Through inspiring, uniting, and engaging millions of people, sports have the capacity to combat climate change and promote sustainable development. Are you wondering how you can go eco in sports? Scroll down and see how mankind can give its contribution to saving our planet.
Eco-friendly sports equipment
Plastic also makes up a large portion of the gear used in numerous sports (for example, swimming produces many silicon and latex swim caps, and when they break, they are tossed away.) Thousands of sports balls are tossed away as well. Uniforms and equipment contribute to the trash produced by teams and athletes around the world, necessitating the use of equipment that lasts longer or is recyclable. How can we turn things into new goods by upcycling them? Is it possible to manufacture this equipment out of a variety of materials? Environmental policies must also take into account sporting equipment. The eco friendly soccer ball is new on the market and we should all embrace it as soon as possible.
When it comes to combating climate change, everyone has an obligation to take. Climate change will have an influence on all sports, from the top, international levels to the bottom, local levels in communities all over the world, and will have a severe negative impact on developing countries. Luckily, lots of eco sports such as eco basketball are on the rise and there’s hope that we will be back on the right track very soon.
The necessity of environmental education is now apparent in sports. Avoiding and minimizing sports-related environmental damage entails active participants in sports. Environmental education should encourage individuals who participate in sports to have environmentally friendly attitudes and behaviors, as well as guarantee that environmental planning and legislative actions are generally accepted through producing understanding among those who participate in sports.
Sport's long-term viability necessitates not just the avoidance of excessive traffic, but also the supply and usage of environmentally friendly modes of transportation. The goal and actuality remain a long way apart. In today's sport, "car transportation" is the primary mode of transportation. As a result, the sport has a significant impact on traffic volumes and, as a result, climate change. Already, more than half of all car miles are driven during leisure time, with 25% of those miles being tied to sports, as per Swiss research. Make sure you use eco-friendly transportation when possible or at least share rides.
Sports venues only take up around 5% of the space used by outside amenities.

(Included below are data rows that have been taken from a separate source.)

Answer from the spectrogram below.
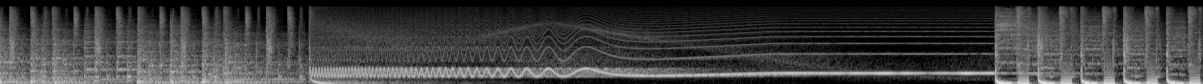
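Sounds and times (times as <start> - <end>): dance music beat: 2.5 - 7.9, 10.0 - 12.0
wobbling synthesizer note: 3.1 - 10.0.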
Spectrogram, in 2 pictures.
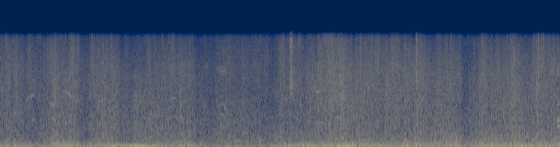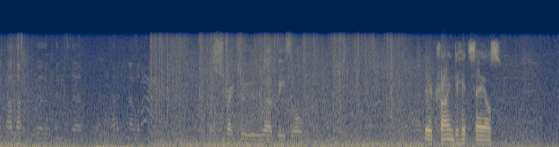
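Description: Cannons boom in a heavy volley.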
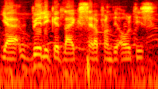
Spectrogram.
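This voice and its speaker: A man's voice: fairly low pitch, fairly even intonation, moderate pace, crowd noise, low-quality recording. A man giving casual esports analysis as co-caster, chatty critiques full of "like".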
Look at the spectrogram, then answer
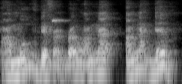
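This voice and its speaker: A man in his forties holds forth as a podcast host, rambling and circling back on himself in profane street slang. His voice sits at an ordinary middle pitch and carries a noticeable echo from the room around him. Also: expressive, normal speed. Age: 40s. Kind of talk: casual monologue to camera.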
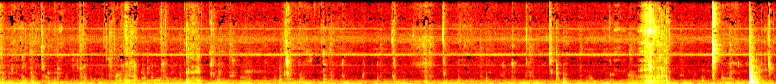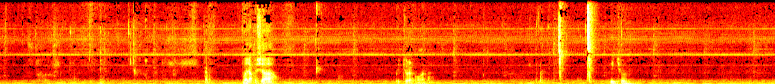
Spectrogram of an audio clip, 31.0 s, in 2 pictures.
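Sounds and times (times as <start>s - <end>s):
person chewing food: 0.0s - 19.8s
faint steady hum: 0.0s - 31.0s.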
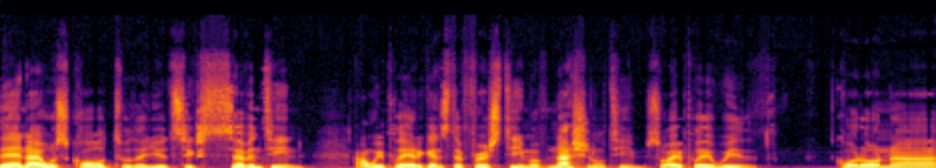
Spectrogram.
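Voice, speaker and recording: A man speaks with a Spanish accent at a moderate pace, his pitch medium. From Mexico. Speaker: college soccer player. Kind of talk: casual interview. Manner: animated.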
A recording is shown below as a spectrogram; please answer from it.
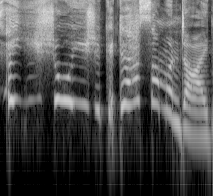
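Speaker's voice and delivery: can't believe he hasn't gone; stunned comic asking the boyfriend why he won't go; incredulous. Retold or imitated. Quoting herself at the boyfriend, baffled.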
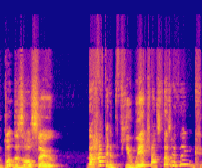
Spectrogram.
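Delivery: voice breaking partway through. Speaker talking about weird transfers, voice cracking. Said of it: "that was a voice crack".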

In the case of sports halls, excessive energy consumption and water use are the primary major cause of environmental damage. In Germany, for example, one hall requires roughly 400,000 kWh of energy per year to operate. Heating/hot water supply systems, thermal insulation, and lighting are now the primary targets for lowering energy usage in sports venues. Practical examples illustrate that sports facilities have a lot of possibilities for energy and water conservation. To fully realize this potential, current, resource-saving equipment must be installed, as well as human habits.
The sports sector must seize this opportunity to improve. While embracing sport for development, we must consider environmental sustainability as well when putting programs in place all around the world.

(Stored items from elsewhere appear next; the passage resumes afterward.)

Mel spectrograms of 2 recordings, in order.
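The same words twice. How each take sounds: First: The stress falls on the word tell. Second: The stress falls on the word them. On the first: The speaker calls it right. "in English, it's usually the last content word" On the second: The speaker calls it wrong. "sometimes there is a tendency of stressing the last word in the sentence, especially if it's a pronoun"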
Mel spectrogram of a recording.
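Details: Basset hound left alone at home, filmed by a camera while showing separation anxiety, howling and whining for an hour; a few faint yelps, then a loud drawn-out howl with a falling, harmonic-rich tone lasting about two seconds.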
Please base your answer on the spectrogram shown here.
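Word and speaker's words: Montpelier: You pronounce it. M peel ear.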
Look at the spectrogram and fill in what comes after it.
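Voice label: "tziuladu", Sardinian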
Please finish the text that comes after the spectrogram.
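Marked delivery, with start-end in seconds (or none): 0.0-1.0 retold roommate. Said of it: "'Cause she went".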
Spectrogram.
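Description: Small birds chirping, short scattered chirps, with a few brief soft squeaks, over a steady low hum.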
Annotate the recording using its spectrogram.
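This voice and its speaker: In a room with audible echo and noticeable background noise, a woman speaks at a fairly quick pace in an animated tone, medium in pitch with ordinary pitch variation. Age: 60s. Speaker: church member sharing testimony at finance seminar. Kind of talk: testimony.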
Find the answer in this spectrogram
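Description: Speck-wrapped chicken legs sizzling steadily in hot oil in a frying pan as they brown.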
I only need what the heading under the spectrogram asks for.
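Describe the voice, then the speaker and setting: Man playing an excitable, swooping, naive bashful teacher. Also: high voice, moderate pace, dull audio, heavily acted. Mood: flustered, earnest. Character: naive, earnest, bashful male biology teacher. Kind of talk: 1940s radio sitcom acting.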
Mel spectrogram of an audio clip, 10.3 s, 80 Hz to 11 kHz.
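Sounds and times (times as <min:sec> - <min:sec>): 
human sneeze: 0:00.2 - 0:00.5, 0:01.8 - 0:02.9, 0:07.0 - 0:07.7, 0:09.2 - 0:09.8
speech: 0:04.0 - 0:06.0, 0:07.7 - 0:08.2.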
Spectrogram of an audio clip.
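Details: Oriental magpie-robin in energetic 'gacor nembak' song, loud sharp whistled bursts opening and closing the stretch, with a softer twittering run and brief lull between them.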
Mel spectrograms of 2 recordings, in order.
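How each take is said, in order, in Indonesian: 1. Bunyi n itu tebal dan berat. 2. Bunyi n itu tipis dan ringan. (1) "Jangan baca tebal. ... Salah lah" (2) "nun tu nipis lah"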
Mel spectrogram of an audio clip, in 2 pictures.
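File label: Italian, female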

Climate change requires bold governance and serious action. We all have a role to play if we wish to keep participating in sports and a healthy environment.
Published by Jason Warner